Segment Start: Records to process

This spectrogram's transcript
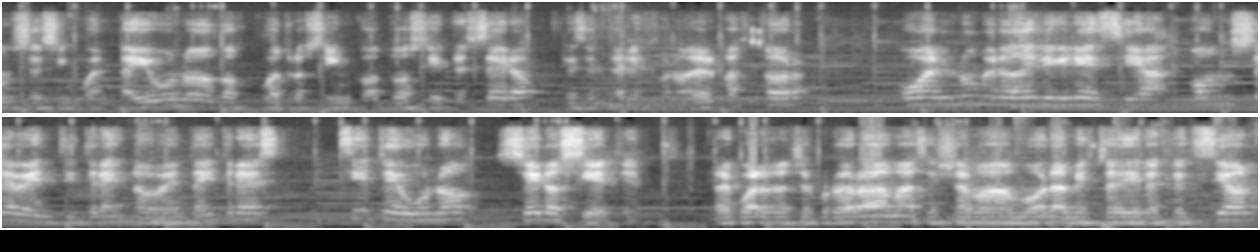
1151 245 270, que es el teléfono del pastor, o al número de la iglesia 11 23 93 7107. Recuerden, nuestro programa se llama Amor, Amistad y Reflexión,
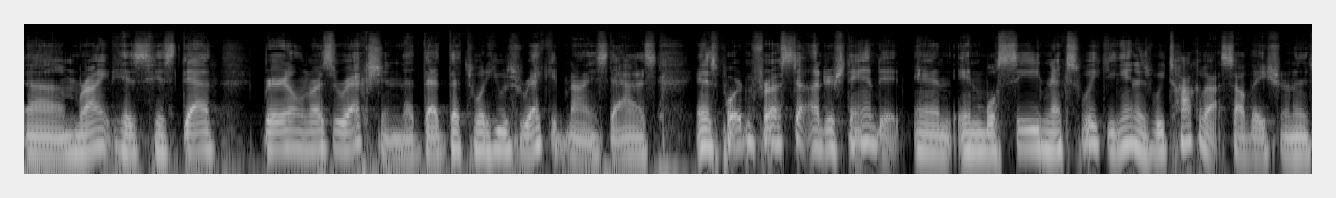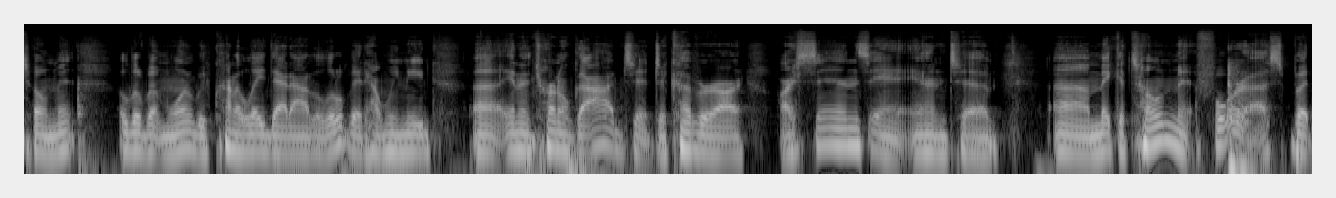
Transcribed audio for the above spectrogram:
um, right his his death, burial, and resurrection. That that that's what he was recognized as. And it's important for us to understand it. And and we'll see next week again as we talk about salvation and atonement a little bit more. And we've kind of laid that out a little bit how we need uh, an eternal God to to cover our our sins and, and to um, make atonement for us, but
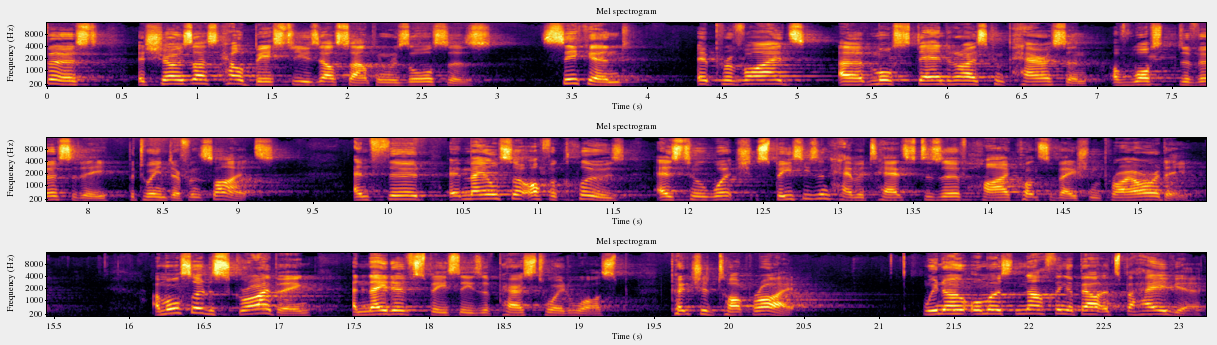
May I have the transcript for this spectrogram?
First, it shows us how best to use our sampling resources. Second, it provides a more standardized comparison of wasp diversity between different sites. And third, it may also offer clues as to which species and habitats deserve high conservation priority. I'm also describing a native species of parasitoid wasp, pictured top right. We know almost nothing about its behaviour,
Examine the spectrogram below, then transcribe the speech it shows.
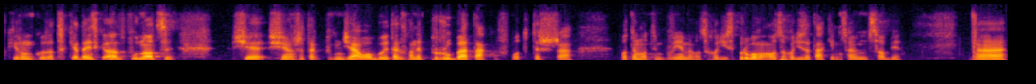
w kierunku Zatoki Adeńskiej, ale od północy się, się, że tak powiem, działo, były tak zwane próby ataków, bo to też trzeba, potem o tym powiemy, o co chodzi z próbą, a o co chodzi z atakiem całym w sobie. E,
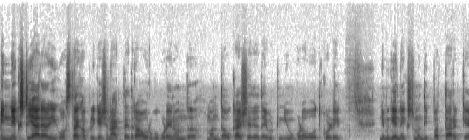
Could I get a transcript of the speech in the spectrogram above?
ಇನ್ನು ನೆಕ್ಸ್ಟ್ ಯಾರ್ಯಾರು ಈಗ ಹೊಸ್ದಾಗಿ ಅಪ್ಲಿಕೇಶನ್ ಆಗ್ತಾಯಿದ್ರೆ ಅವ್ರಿಗೂ ಕೂಡ ಇನ್ನೊಂದು ಮಂತ್ ಅವಕಾಶ ಇದೆ. ದಯವಿಟ್ಟು ನೀವು ಕೂಡ ಓದ್ಕೊಳ್ಳಿ. ನಿಮಗೆ ನೆಕ್ಸ್ಟ್ ಮಂತ್ ಇಪ್ಪತ್ತಾರಕ್ಕೆ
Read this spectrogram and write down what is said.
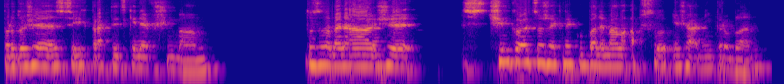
protože si jich prakticky nevšímám. To znamená, že s čímkoliv, co řekne Kuba, nemám absolutně žádný problém.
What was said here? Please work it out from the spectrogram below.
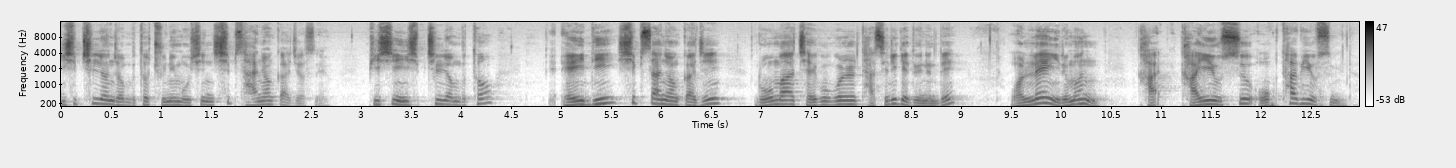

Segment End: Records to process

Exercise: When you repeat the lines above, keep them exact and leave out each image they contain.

Exercise solution:
This spectrogram's transcript
1151 245 270, que es el teléfono del pastor, o al número de la iglesia 11 23 93 7107. Recuerden, nuestro programa se llama Amor, Amistad y Reflexión,
Transcribed audio for the above spectrogram:
um, right his his death, burial, and resurrection. That that that's what he was recognized as. And it's important for us to understand it. And and we'll see next week again as we talk about salvation and atonement a little bit more. And we've kind of laid that out a little bit how we need uh, an eternal God to to cover our our sins and, and to um, make atonement for us, but
May I have the transcript for this spectrogram?
First, it shows us how best to use our sampling resources. Second, it provides a more standardized comparison of wasp diversity between different sites. And third, it may also offer clues as to which species and habitats deserve high conservation priority. I'm also describing a native species of parasitoid wasp, pictured top right. We know almost nothing about its behaviour,
Examine the spectrogram below, then transcribe the speech it shows.
w kierunku Zatoki Adeńskiej, ale od północy się, się, że tak powiem, działo, były tak zwane próby ataków, bo to też trzeba, potem o tym powiemy, o co chodzi z próbą, a o co chodzi z atakiem całym w sobie. E,
Could I get a transcript of the speech in the spectrogram above?
ಇನ್ನು ನೆಕ್ಸ್ಟ್ ಯಾರ್ಯಾರು ಈಗ ಹೊಸ್ದಾಗಿ ಅಪ್ಲಿಕೇಶನ್ ಆಗ್ತಾಯಿದ್ರೆ ಅವ್ರಿಗೂ ಕೂಡ ಇನ್ನೊಂದು ಮಂತ್ ಅವಕಾಶ ಇದೆ. ದಯವಿಟ್ಟು ನೀವು ಕೂಡ ಓದ್ಕೊಳ್ಳಿ. ನಿಮಗೆ ನೆಕ್ಸ್ಟ್ ಮಂತ್ ಇಪ್ಪತ್ತಾರಕ್ಕೆ
Read this spectrogram and write down what is said.
protože si jich prakticky nevšímám. To znamená, že s čímkoliv, co řekne Kuba, nemám absolutně žádný problém.
What was said here? Please work it out from the spectrogram below.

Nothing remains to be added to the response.